I attended the Mariners/A's game last night. On paper it seemed like a very favorable match-up with Dan Haren pitching for the A's against Jeff Weaver of the Mariners. Haren didn't have it last night, and he really hasn't had it for the last few weeks, but through six innings he had only given up one run mainly due to the Mariners over agressive hitting. He'd thrown 99 pitches to that point and I thought it'd be a good idea to get the hook instead of pressing their luck especially with scored tied 1-1. But manager Bob Geren did press his luck and got the whammy as Jose Vidro would hit a two run double to give the Mariners a 3-1 lead to finally knock Haren out of the game, the Mariners eventually going on to win 7-1. Now this was not the worst game I've ever been to from the standpoint of a heartbreaking loss (that would be this game) but it was one of the worst games I've ever been to from the quality of play by the A's. The A's committed five errors with Marco Scutaro tying an American League record with four errors in one game by a third baseman. Hey I saw history! So for this brief entry I give a brief list of some of the worst performances by the A's that I've seen live in person. The list is brief is I'm doing this off the top of my head and my memories of individual games as a kid aren't particularly good which I'll chalk up to having a short attention span.
June 21, 1987 vs. Texas. Now see talking of not having a good memory, I can't 100% vouch for that I went to this game but it was the second game of a double header and I have an early baseball memory of being at a double header against the Rangers with the A's getting blown out so odds are it was this game. A's lost 13-3 and some guy named Bob Brower for the Rangers hit two homeruns. Ron Cey DH'd for the A's that day. God I feel old.
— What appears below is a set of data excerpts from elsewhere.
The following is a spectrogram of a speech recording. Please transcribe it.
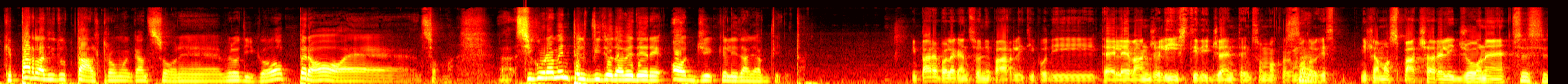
che parla di tutt'altro come canzone, ve lo dico, però è insomma uh, sicuramente il video da vedere oggi che l'Italia ha vinto. Mi pare poi la canzone parli tipo di teleevangelisti, di gente insomma in qualche sì. modo che diciamo spaccia religione sì, sì,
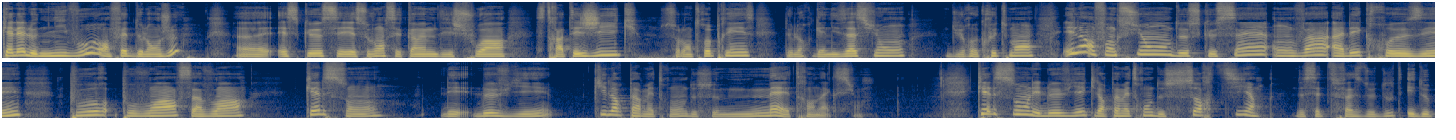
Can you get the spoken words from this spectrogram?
quel est le niveau en fait de l'enjeu euh, est-ce que c'est souvent c'est quand même des choix stratégiques sur l'entreprise, de l'organisation, du recrutement? Et là, en fonction de ce que c'est, on va aller creuser pour pouvoir savoir quels sont les leviers qui leur permettront de se mettre en action. Quels sont les leviers qui leur permettront de sortir de cette phase de doute et de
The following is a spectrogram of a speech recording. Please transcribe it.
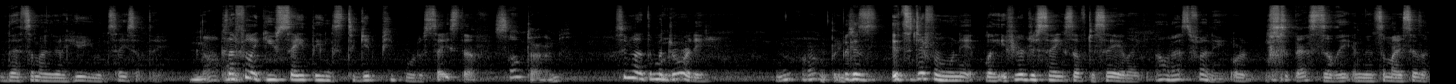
that somebody's gonna hear you and say something? No. Because I feel like you say things to get people to say stuff. sometimes. Seems like the majority. No, I don't think so. Because it's different when it like if you're just saying stuff to say like, oh that's funny or that's silly, and then somebody says it.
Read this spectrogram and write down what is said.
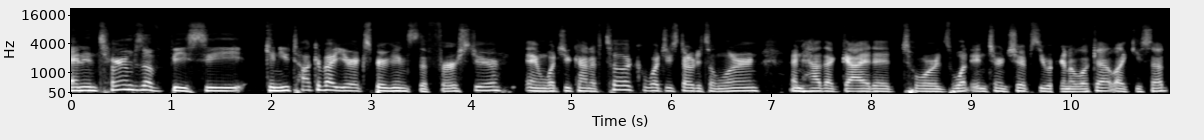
And in terms of BC, can you talk about your experience the first year and what you kind of took, what you started to learn, and how that guided towards what internships you were going to look at, like you said?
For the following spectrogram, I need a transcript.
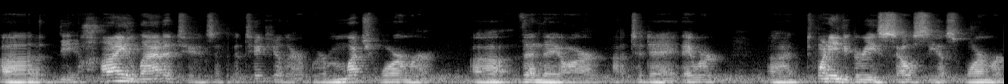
uh, the high latitudes in particular were much warmer uh, than they are uh, today. They were uh, 20 degrees Celsius warmer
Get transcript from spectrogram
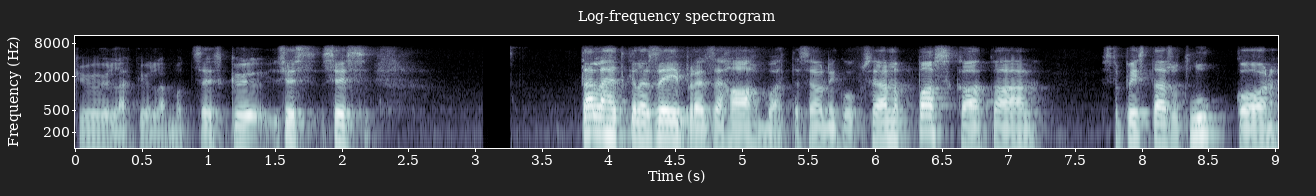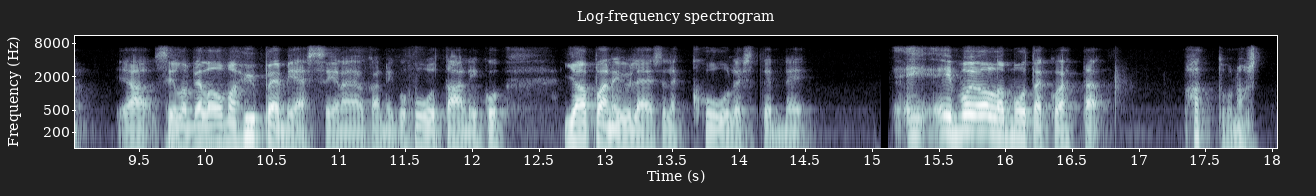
Kyllä, kyllä, mutta siis, ky, siis, siis tällä hetkellä Zeibren se hahmo, että se on niinku, se ei anna paskaakaan, se pistää sut lukkoon ja sillä on vielä oma hypemies siinä, joka niinku huutaa niinku Japanin yleisölle coolisti, niin ei, ei voi olla muuta kuin, että hattuun nostaa.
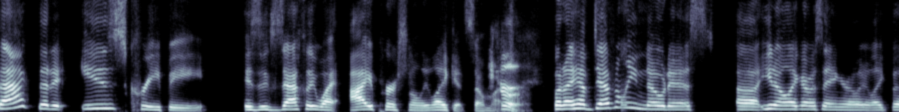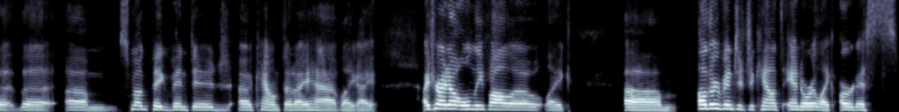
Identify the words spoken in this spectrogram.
fact that it is creepy is exactly why I personally like it so much. sure But I have definitely noticed uh you know like I was saying earlier like the the um smug pig vintage account that I have like I I try to only follow like um other vintage accounts and or like artists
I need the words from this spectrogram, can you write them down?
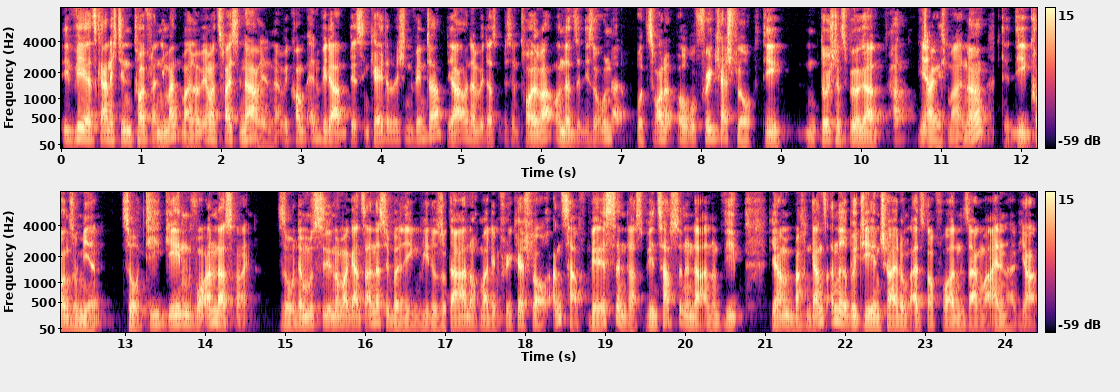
will jetzt gar nicht den Teufel an die Wand malen, aber wir haben ja zwei Szenarien. Ne? Wir kommen entweder ein bisschen kälter durch den Winter, ja, und dann wird das ein bisschen teurer und dann sind diese 100, 200 Euro Free Cashflow, die Durchschnittsbürger hat, ja. sage ich mal, ne, die konsumieren. So, die gehen woanders rein. So, dann musst du dir nochmal ganz anders überlegen, wie du so da nochmal den Free Cashflow auch anzapft. Wer ist denn das? Wen zapfst du denn da an? Und wie, wir haben, machen ganz andere Budgetentscheidungen als noch vor, sagen wir, eineinhalb Jahren.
June 30, 1997 vs. San Diego. The A's hit rock bottom as a franchise in 1997 and this game was pretty much how the season went. The Padres scored seven runs in the 2nd inning, featuring two three-run homeruns by Wally Joyner and Tony Gwynn off starter Don Wengert. He was replaced by Dan Johnson who I thought was good at the time because he had a 2.08 ERA. Not really grasping the idea of sample sizes at that point, he'd only pitched 13 innings so far that season, I would be very dissapointed as he would give up six runs of his own including a two run homerun to Greg Vaughn in the 4th. It was 11-3 at the end of the 4th, 15-5 at the end of the 6th, with the Padres clinging to a 15-6 win.
October 1, 2004 vs. Anaheim. This was an awful game and it was a heartbreaker. It was the first game of the final series of the year and the A's were one game out of first place behind the Angels. Mark Mulder made the start despite having a horrific last two months of the season and clearly needed to be skipped in the rotation for rookie Joe Blanton. Mulder would get hooked after surrendering four runs in the 2nd. Blanton would shadow him and kept the A's in it until the 6th when the Angels figured him out and Alfredo Amezaga (who hit .161/.212/.247 in 93 at bats that year) hit a grand slam to make it 8-0, eventually skunking the A's 10-0. And it was my birthday. Angels clinched the division the next day.